◆ **What the task asks**
What number of lines in the data below contain the string "spectrogram"? Answer with that number alone.

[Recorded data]
•••

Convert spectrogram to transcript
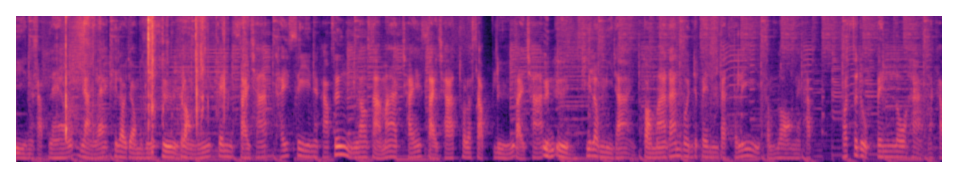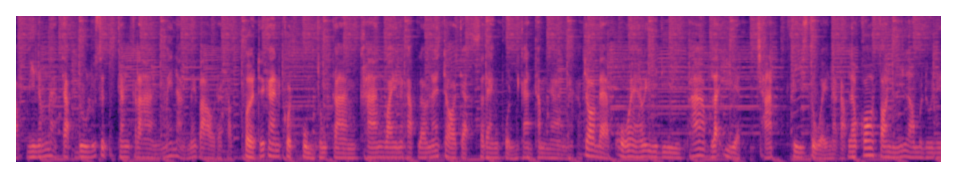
ดีนะครับแล้วอย่างแรกที่เราจะมาดูคือกล่องนี้เป็นสายชาร์จ Type C นะครับซึ่งเราสามารถใช้สายชาร์จโทรศัพท์หรือสายชาร์จอื่น ๆ ที่เรามีได้ ต่อมาด้านบนจะเป็นแบตเตอรี่สำรองนะครับ วัสดุเป็นโลหะนะครับ มีน้ำหนักจับดูรู้สึกกลางๆ ไม่หนักไม่เบานะครับ เปิดด้วยการกดปุ่มตรงกลางค้างไว้นะครับ แล้วหน้าจอจะแสดงผลการทำงานนะครับ จอแบบ OLED ภาพละเอียดชัดสีสวยนะครับ แล้วก็ตอนนี้เรามาดูใน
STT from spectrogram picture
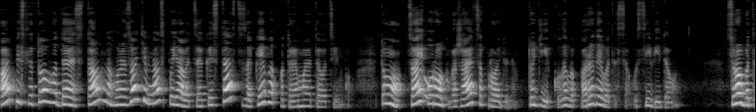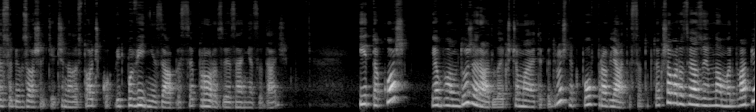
А після того, десь там на горизонті в нас появиться якийсь тест, за який ви отримаєте оцінку. Тому цей урок вважається пройденим тоді, коли ви передивитеся усі відео, зробите собі в зошиті чи на листочку відповідні записи про розв'язання задач. І також я б вам дуже радила, якщо маєте підручник, повправлятися. Тобто, якщо ми розв'язуємо номер 2,5,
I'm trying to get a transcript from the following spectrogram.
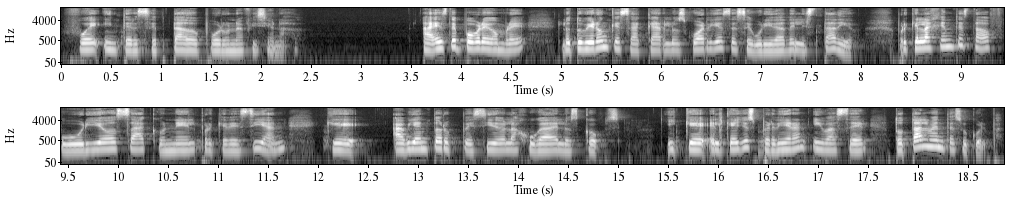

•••

◆ **Result for this task**
3